*Assignment*: From the data underneath, reproduce exactly the stretch that begins at the line with "Log-frequency spectrogram of" and ends after the line with "Spectrogram, 17.4 s, in 2 pictures.".
++++++++++
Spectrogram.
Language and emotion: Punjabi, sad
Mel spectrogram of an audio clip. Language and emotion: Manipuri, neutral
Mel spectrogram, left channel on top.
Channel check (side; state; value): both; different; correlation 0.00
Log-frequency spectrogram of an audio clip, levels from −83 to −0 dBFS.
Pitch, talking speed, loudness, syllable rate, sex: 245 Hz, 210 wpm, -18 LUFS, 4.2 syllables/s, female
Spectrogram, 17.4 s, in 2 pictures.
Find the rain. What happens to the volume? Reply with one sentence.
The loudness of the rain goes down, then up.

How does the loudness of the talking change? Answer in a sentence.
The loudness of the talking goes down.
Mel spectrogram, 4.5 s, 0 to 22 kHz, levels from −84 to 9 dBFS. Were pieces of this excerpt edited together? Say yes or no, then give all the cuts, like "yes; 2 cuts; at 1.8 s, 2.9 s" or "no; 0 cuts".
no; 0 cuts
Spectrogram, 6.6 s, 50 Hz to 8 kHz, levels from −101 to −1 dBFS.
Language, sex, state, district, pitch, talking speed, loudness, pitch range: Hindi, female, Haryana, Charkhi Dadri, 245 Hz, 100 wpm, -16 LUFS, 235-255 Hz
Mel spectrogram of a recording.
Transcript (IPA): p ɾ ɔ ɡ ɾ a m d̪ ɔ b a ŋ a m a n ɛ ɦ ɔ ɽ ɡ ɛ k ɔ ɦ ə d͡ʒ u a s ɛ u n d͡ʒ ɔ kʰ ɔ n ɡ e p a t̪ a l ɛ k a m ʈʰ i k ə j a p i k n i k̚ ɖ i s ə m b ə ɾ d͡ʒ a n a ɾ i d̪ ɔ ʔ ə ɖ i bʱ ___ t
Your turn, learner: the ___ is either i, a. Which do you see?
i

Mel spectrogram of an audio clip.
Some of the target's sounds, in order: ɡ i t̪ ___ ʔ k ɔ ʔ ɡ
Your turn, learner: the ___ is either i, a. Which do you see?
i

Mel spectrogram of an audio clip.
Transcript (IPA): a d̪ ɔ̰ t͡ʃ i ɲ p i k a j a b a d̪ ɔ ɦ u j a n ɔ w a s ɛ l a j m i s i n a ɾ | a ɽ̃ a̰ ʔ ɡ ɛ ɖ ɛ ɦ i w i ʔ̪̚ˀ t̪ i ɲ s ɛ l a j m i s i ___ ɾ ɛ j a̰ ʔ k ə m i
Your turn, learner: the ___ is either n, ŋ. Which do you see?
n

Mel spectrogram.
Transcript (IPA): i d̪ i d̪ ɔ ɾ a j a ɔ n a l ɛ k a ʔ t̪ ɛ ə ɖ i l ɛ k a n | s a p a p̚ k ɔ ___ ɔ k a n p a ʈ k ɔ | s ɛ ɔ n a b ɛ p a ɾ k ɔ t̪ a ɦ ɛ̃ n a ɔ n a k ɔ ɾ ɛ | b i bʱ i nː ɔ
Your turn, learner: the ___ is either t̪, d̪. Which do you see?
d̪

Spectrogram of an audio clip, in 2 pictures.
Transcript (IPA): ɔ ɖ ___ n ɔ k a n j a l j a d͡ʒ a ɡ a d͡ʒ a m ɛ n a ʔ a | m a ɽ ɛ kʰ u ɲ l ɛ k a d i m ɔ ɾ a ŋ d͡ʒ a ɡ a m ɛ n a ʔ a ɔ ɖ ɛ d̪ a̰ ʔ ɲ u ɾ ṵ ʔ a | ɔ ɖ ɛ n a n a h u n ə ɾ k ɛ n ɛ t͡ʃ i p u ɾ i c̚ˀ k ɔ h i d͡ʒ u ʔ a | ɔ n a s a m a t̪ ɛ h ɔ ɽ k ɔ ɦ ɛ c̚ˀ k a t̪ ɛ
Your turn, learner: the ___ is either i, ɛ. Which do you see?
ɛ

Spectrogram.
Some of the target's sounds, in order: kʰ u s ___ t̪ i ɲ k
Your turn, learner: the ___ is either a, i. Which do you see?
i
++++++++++
*Result below*:
Log-frequency spectrogram of an audio clip, levels from −83 to −0 dBFS.
Pitch, talking speed, loudness, syllable rate, sex: 245 Hz, 210 wpm, -18 LUFS, 4.2 syllables/s, female
Spectrogram, 17.4 s, in 2 pictures.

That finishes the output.